A happy time, no doubt, but it was to be short lived.
Sunday morning, April 20th, 1845 Fannie Faulkner Watkins passed away. She was 29. She left behind a grief stricken husband, a tiny son and mourning family. This was the second child lost to James and his wife. Son Harrison was employed with the railroad at the time, and would become involved in a scandal that would take him to the lead mines of Galena, Illinois in flight. Later that same year, around Christmas, James lost his beloved wife Martha.
Now a widower, James continued to make his home with six of his children, the youngest having just turned ten, and his older brother David. A tight-knit family, they would remain under the same roof for most of the rest of James' life.
In 1856 Harrison returned to Grass Lake to marry Jennie Whitford. The couple moved shortly thereafter to Minnesota. Harrison and his wife would give James 3 grandsons. 1861 brought the marriage of daughter Henrietta to Charles Cassidy, a prominent businessman of the area. They would give James two granddaughters. Not to be left out, Nancy Martha found her way to the alter in 1862 when she wed the widower John Soper, 20 years her senior. No children were born to this couple. The remainder of James and Martha's children never married, and continued living together the rest of their adult lives.

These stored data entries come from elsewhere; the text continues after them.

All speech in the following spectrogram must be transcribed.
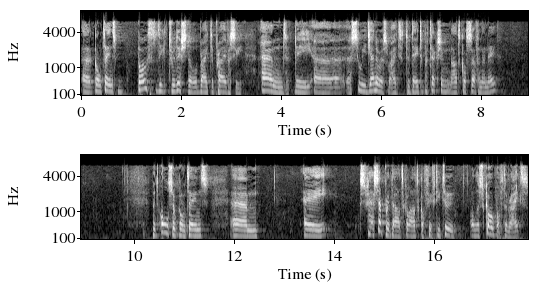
uh, contains both the traditional right to privacy and the uh, sui generis right to data protection, in Article 7 and 8, but also contains um, a separate article, Article 52, on the scope of the rights.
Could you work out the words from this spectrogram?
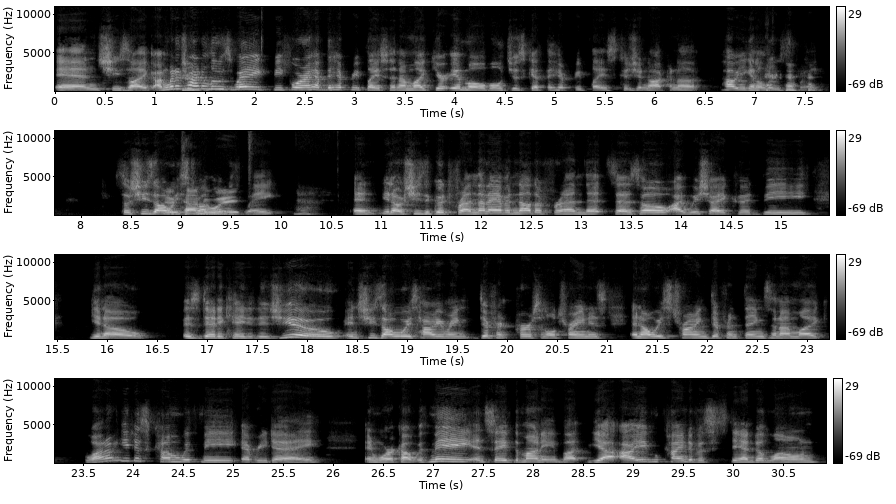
And she's like, I'm going to try to hmm. lose weight before I have the hip replacement. I'm like, you're immobile. Just get the hip replaced because you're not going to. How are you going to lose weight? So she's always no struggling with weight. Yeah and you know she's a good friend. Then i have another friend that says oh i wish i could be you know as dedicated as you. And she's always hiring different personal trainers and always trying different things. And i'm like why don't you just come with me every day and work out with me and save the money? But yeah i'm kind of a standalone.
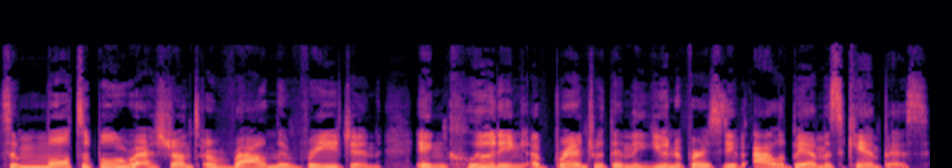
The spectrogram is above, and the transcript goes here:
to multiple restaurants around the region, including a branch within the University of Alabama's campus.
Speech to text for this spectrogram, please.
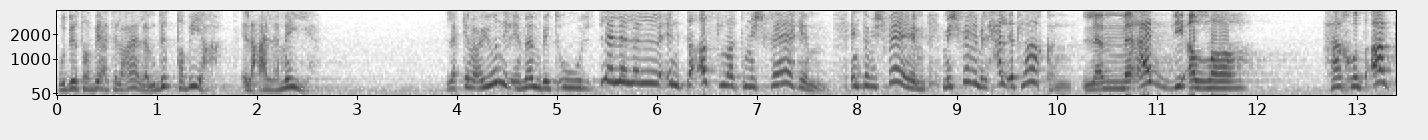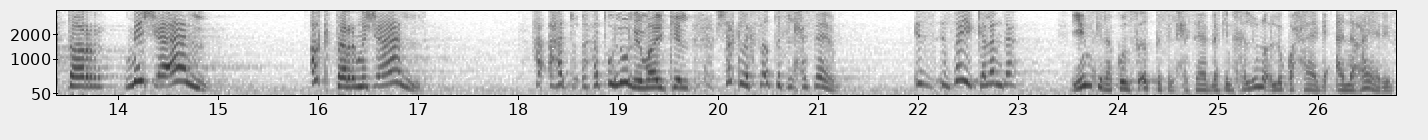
ودي طبيعة العالم دي الطبيعة العالمية. لكن عيون الإمام بتقول لا لا لا, لا أنت أصلك مش فاهم أنت مش فاهم مش فاهم الحل إطلاقا. لما أدي الله هاخد أكتر مش أقل أكتر مش أقل. هت... هتقولوا لي مايكل شكلك سقطت في الحساب. إز... إزاي الكلام ده؟ يمكن أكون سقطت في الحساب لكن خلوني أقول لكم حاجة أنا عارف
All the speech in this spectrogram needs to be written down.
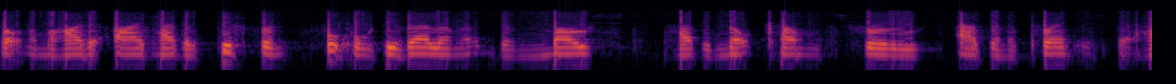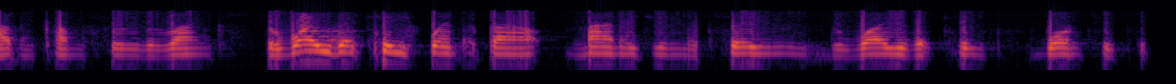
Tottenham. I'd, I'd had a different football development than most, having not come through as an apprentice, but having come through the ranks. The way that Keith went about managing the team, the way that Keith wanted to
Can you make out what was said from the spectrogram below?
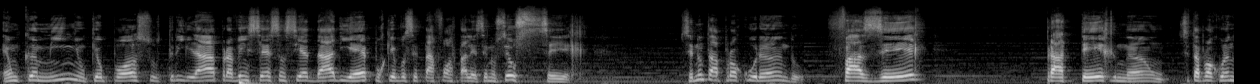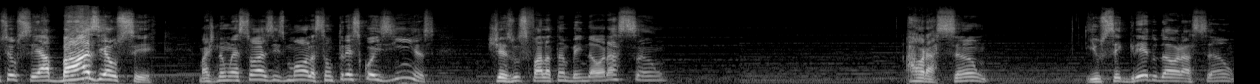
é um caminho que eu posso trilhar para vencer essa ansiedade e é porque você está fortalecendo o seu ser. Você não está procurando fazer para ter, não. Você está procurando o seu ser. A base é o ser. Mas não é só as esmolas, são três coisinhas Jesus fala também da oração. A oração e o segredo da oração,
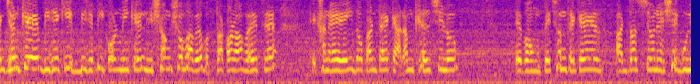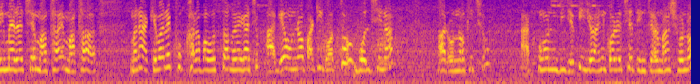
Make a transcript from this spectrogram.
একজনকে বিজেপি বিজেপি কর্মীকে নৃশংসভাবে হত্যা করা হয়েছে। এখানে এই দোকানটায় ক্যারাম খেলছিল এবং পেছন থেকে আট দশজন এসে গুলি মেরেছে মাথায়। মাথা মানে একেবারে খুব খারাপ অবস্থা হয়ে গেছে। আগে অন্য পার্টি করতো, বলছি না, আর অন্য কিছু। এখন বিজেপি জয়েন করেছে, তিন চার মাস হলো।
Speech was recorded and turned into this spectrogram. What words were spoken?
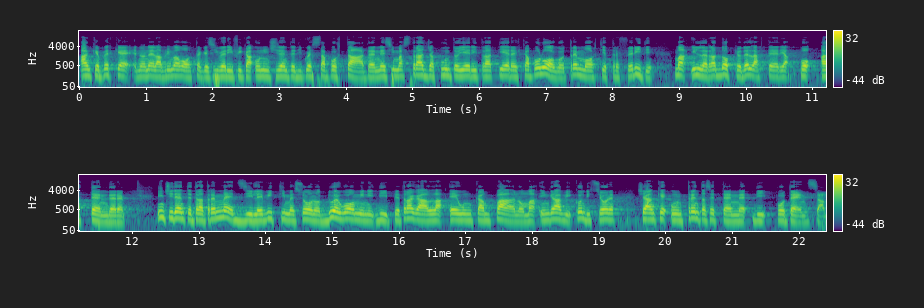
anche perché non è la prima volta che si verifica un incidente di questa portata, ennesima strage appunto ieri tra Tiera e il capoluogo, tre morti e tre feriti, ma il raddoppio dell'arteria può attendere. Incidente tra tre mezzi, le vittime sono due uomini di Pietragalla e un campano, ma in gravi condizioni c'è anche un 37enne di Potenza.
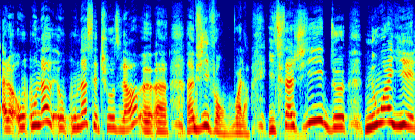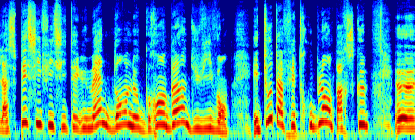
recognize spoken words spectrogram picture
alors on, on, a on a cette chose-là, un, vivant, voilà. Il s'agit de noyer la spécificité humaine dans le grand bain du vivant, et tout à fait troublant parce que euh,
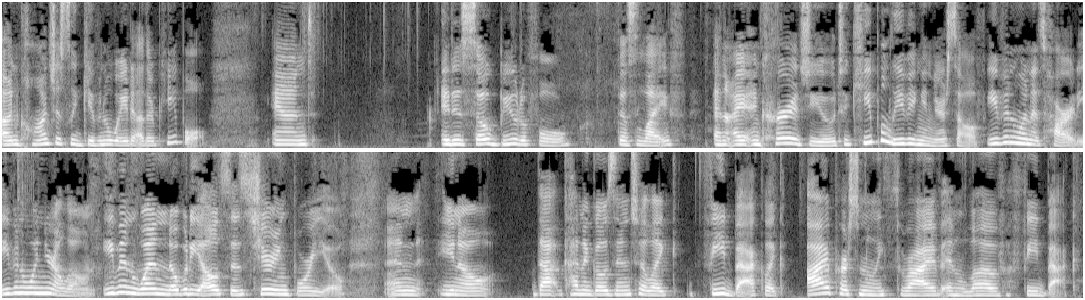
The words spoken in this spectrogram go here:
unconsciously given away to other people. And it is so beautiful, this life. And I encourage you to keep believing in yourself, even when it's hard, even when you're alone, even when nobody else is cheering for you. And, you know, that kind of goes into like feedback. Like, I personally thrive and love feedback,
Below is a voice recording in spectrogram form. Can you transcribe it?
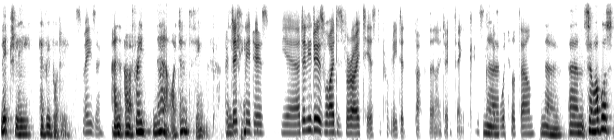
literally everybody. It's amazing. And I'm afraid now I don't think. I don't think they do as yeah, I don't think they do as wide as variety as they probably did back then. I don't think it's kind No. of whittled down. No. Um, so I was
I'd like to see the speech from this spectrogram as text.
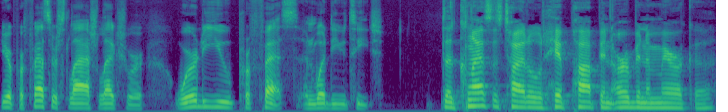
You're a professor slash lecturer. Where do you profess and what do you teach? The class is titled Hip Hop in Urban America.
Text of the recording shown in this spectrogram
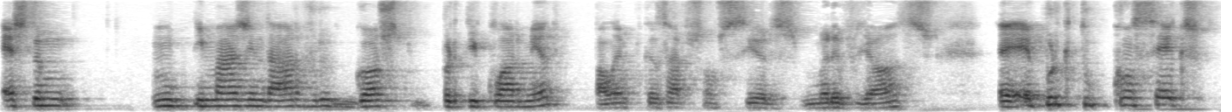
esta imagem da árvore gosto particularmente, além porque as árvores são seres maravilhosos, é, é porque tu consegues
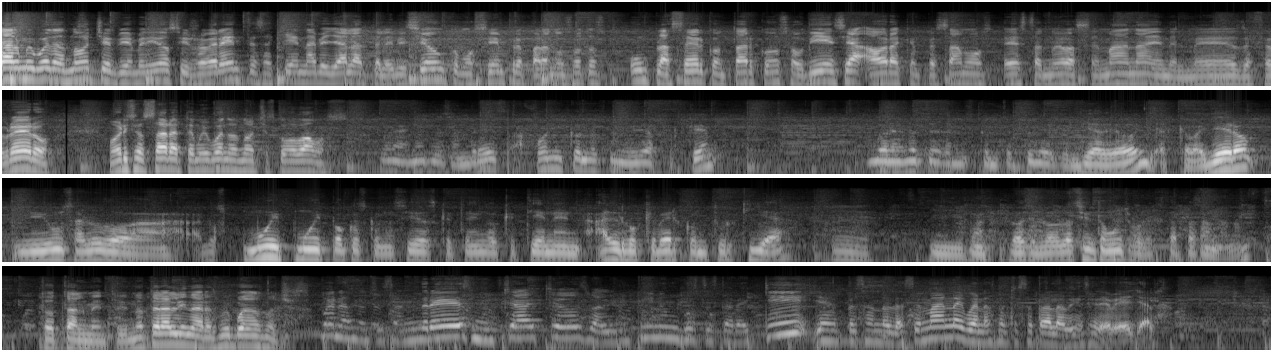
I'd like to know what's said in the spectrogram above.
¿Qué tal? Muy buenas noches, bienvenidos irreverentes aquí en Avia Yala Televisión. Como siempre, para nosotros un placer contar con su audiencia ahora que empezamos esta nueva semana en el mes de febrero. Mauricio Zárate, muy buenas noches, ¿cómo vamos? Buenas noches, Andrés. Afónico, no tengo idea por qué. Buenas noches a mis contertulios del día de hoy, al caballero, y un saludo a, a los muy, muy pocos conocidos que tengo que tienen algo que ver con Turquía. Mm, Y bueno, lo- lo siento mucho por lo que está pasando, ¿no? Totalmente. Natalia Linares, muy buenas noches. Buenas noches Andrés, muchachos, Valentín, un gusto estar aquí, ya empezando la semana y buenas noches a toda la audiencia de Avellala.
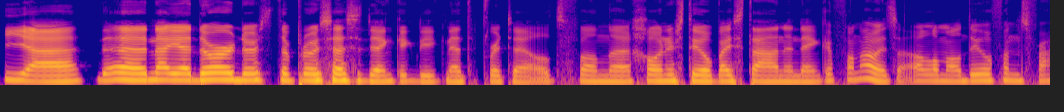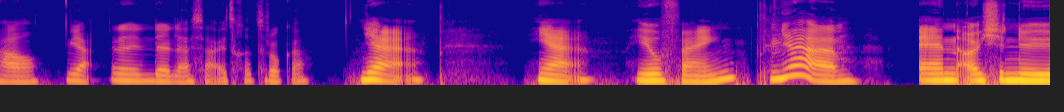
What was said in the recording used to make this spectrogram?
Ja, de, eh, nou ja, door dus de processen denk ik die ik net heb verteld. Van eh, gewoon er stil bij staan en denken van, oh, het is allemaal deel van het verhaal. Ja, en de lessen uitgetrokken. Ja, ja, heel fijn. Ja, En als je nu,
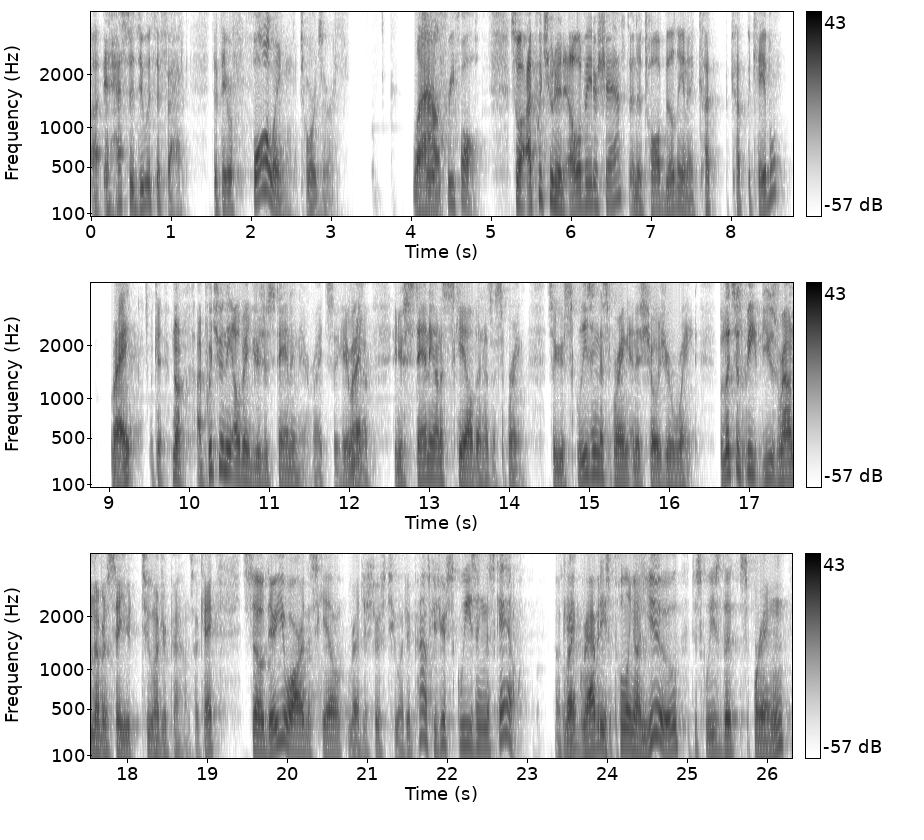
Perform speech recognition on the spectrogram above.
Uh, it has to do with the fact that they were falling towards Earth. Wow. free fall. So I put you in an elevator shaft in a tall building and I cut cut the cable. Right. Okay. No, I put you in the elevator, you're just standing there, right? So here we Right. go. And you're standing on a scale that has a spring. So you're squeezing the spring and it shows your weight. But let's just be use round numbers, say you're 200 pounds, okay? So there you are, and the scale registers 200 pounds because you're squeezing the scale. Okay. Right. Gravity's pulling on you to squeeze the spring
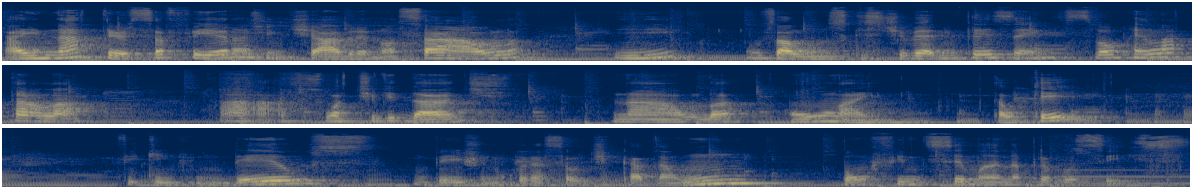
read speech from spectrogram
Aí na terça-feira a gente abre a nossa aula e os alunos que estiverem presentes vão relatar lá a, a sua atividade na aula online tá ok? Fiquem com Deus, um beijo no coração de cada um, bom fim de semana para vocês.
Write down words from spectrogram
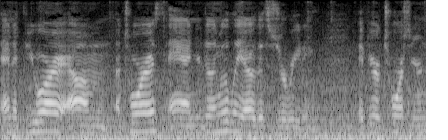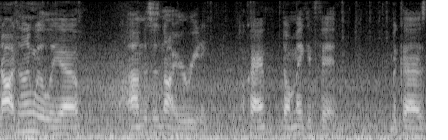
And if you are um, a Taurus and you're dealing with Leo, this is your reading. If you're a Taurus and you're not dealing with Leo, um, this is not your reading. Okay? Don't make it fit. Because,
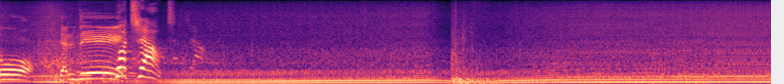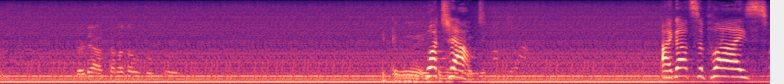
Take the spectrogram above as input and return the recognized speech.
दो जल्दी Watch out! गड्डे आता नका उठवतो इथं बघा, इथं Watch out! I got supplies.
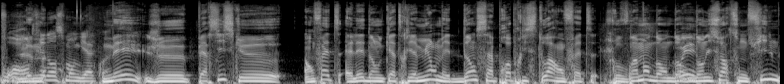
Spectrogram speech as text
pour Le rentrer ma- dans ce manga quoi. Mais je persiste que. En fait, elle est dans le quatrième mur, mais dans sa propre histoire, en fait. Je trouve vraiment dans, dans, Oui. dans l'histoire de son film,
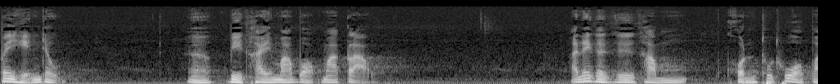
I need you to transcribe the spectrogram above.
ไม่เห็นจะมีใครมาบอกมากล่าว อันนี้ก็คือคำคนทั่วๆไป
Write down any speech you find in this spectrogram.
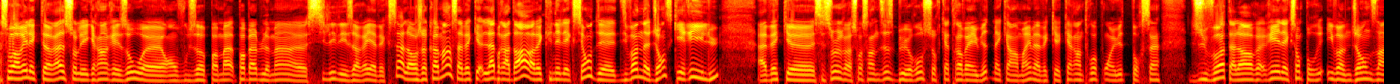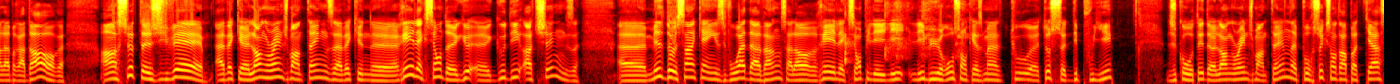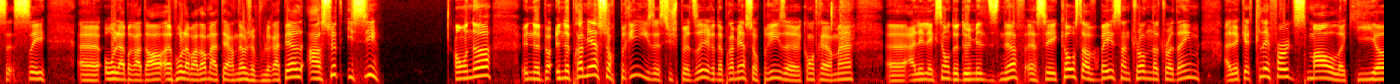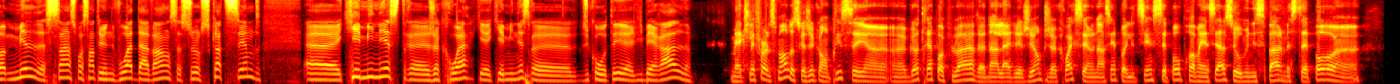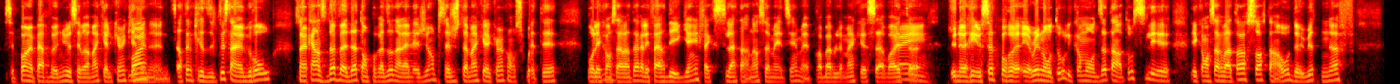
soirée électorale sur les grands réseaux, euh, on vous a probablement euh, les oreilles avec ça. Alors, je commence avec Labrador, avec une élection d'Yvonne Jones qui est réélue avec, c'est sûr, 70 bureaux sur 88, mais quand même avec 43,8% du vote. Alors, réélection pour Yvonne Jones dans Labrador. Ensuite, j'y vais avec euh, Long Range Mountains avec une euh, réélection de euh, Goody Hutchings. 1215 voix d'avance, alors réélection, puis les, bureaux sont quasiment tous dépouillés du côté de Long Range Mountain. Pour ceux qui sont en podcast, c'est au Labrador, pour Labrador maternel, je vous le rappelle. Ensuite, ici, on a une, une, première surprise, si je peux dire, une première surprise, contrairement euh, à l'élection de 2019. Euh, c'est Coast of Bay Central Notre-Dame avec Clifford Small qui a 1161 voix d'avance sur Scott Sims. Euh, qui est ministre, je crois, qui est, ministre du côté libéral. Mais Clifford Small, de ce que j'ai compris, c'est un, gars très populaire dans la région. Puis je crois que c'est un ancien politicien. C'est pas au provincial, c'est au municipal, mais c'était pas un, c'est pas un parvenu, c'est vraiment quelqu'un qui a une, certaine crédibilité. C'est un gros, c'est un candidat vedette, on pourrait dire, dans la région, puis c'est justement quelqu'un qu'on souhaitait pour les mm-hmm. conservateurs aller faire des gains. Fait que si la tendance se maintient, mais probablement que ça va être ben, euh, une réussite pour euh, Erin O'Toole. Et comme on disait tantôt, si les, les conservateurs sortent en haut de 8-9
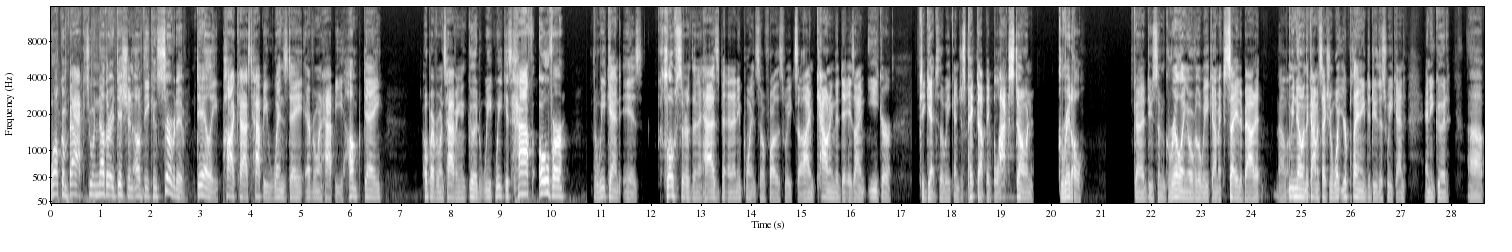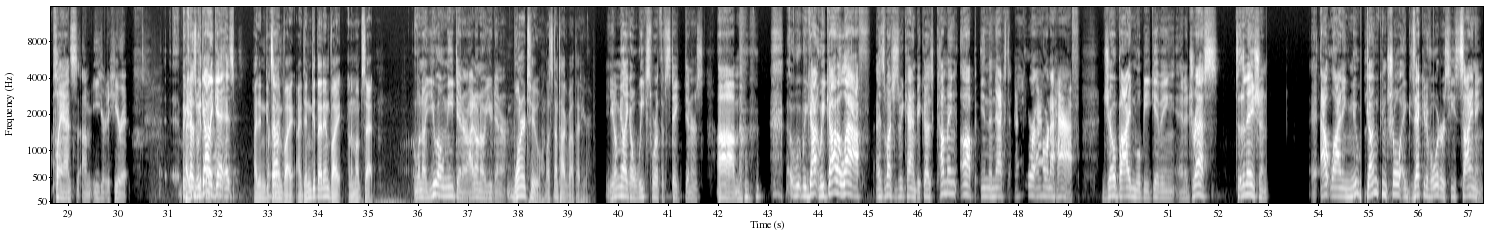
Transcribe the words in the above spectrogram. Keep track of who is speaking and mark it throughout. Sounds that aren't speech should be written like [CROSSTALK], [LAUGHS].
Speaker 1: Welcome back to another edition of the Conservative Daily Podcast. Happy Wednesday, everyone. Happy hump day. Hope everyone's having a good week. Week is half over. The weekend is closer than it has been at any point so far this week. So I'm counting the days. I'm eager to get to the weekend. Just picked up a Blackstone griddle. Gonna do some grilling over the week. I'm excited about it. Let me know in the comment section what you're planning to do this weekend. Any good uh, plans? I'm eager to hear it because we got to get as
Speaker 2: I didn't get
Speaker 1: What's
Speaker 2: that
Speaker 1: up?
Speaker 2: invite. I didn't get that invite, and I'm upset.
Speaker 1: well. No, you owe me dinner. I don't owe you dinner.
Speaker 2: One or two. Let's not talk about that here.
Speaker 1: You owe me like a week's worth of steak dinners. Um, [LAUGHS] we got we got to laugh as much as we can because coming up in the next hour, hour and a half, Joe Biden will be giving an address to the nation, outlining new gun control executive orders he's signing,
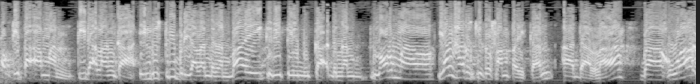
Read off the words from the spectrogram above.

April 19th, 1869 Colonel James Faulkner died. He received a glowing obituary in the Jackson Daily Citizen:
"Col. Faulkner was a citizen of Orange Co. N.Y., previous to his residence here. In the War of 1812 he was in command of a regiment stationed on Staten Island. Afterward he was an officer of the State Militia. He was elected to the Legislature for several terms, and supported the measures of Gov. Clinton, particularly for the construction of the Erie canal. This course gave offense to his constituents, but later years justified its wisdom and value. In 1833 Col. Faulkner removed to Michigan, at that time and for four years afterward a territory. He located at Grass Lake, then a wilderness. For a number of years he pursued a retired life, though not indifferent to the events of the time. When the late national conflict came upon the country, though past 80 years of age, he comprehended the issues and committed himself upon the side of freedom. His life covers almost the whole period of our history as a nation - extending to within three years of the Declaration of Independence. Col. Faulkner was a man of more than common physical and mental vigor. He was self reliant, independent, cheerful and deliberate. His parents were members of the Presb. Church O. S. His ancestors were from Scotland. For a number of years past he was a constant reader of the Bible, and gave evidence that he had found comfort and peace. The present generation are deeply indebted to these men on the past. We inherit the valuable fruitage of their wisdom, toil and self sacrifice."
|Read The Series Here|
©2016 Anne Faulkner - AncestorArchaeology.net, All Rights Reserved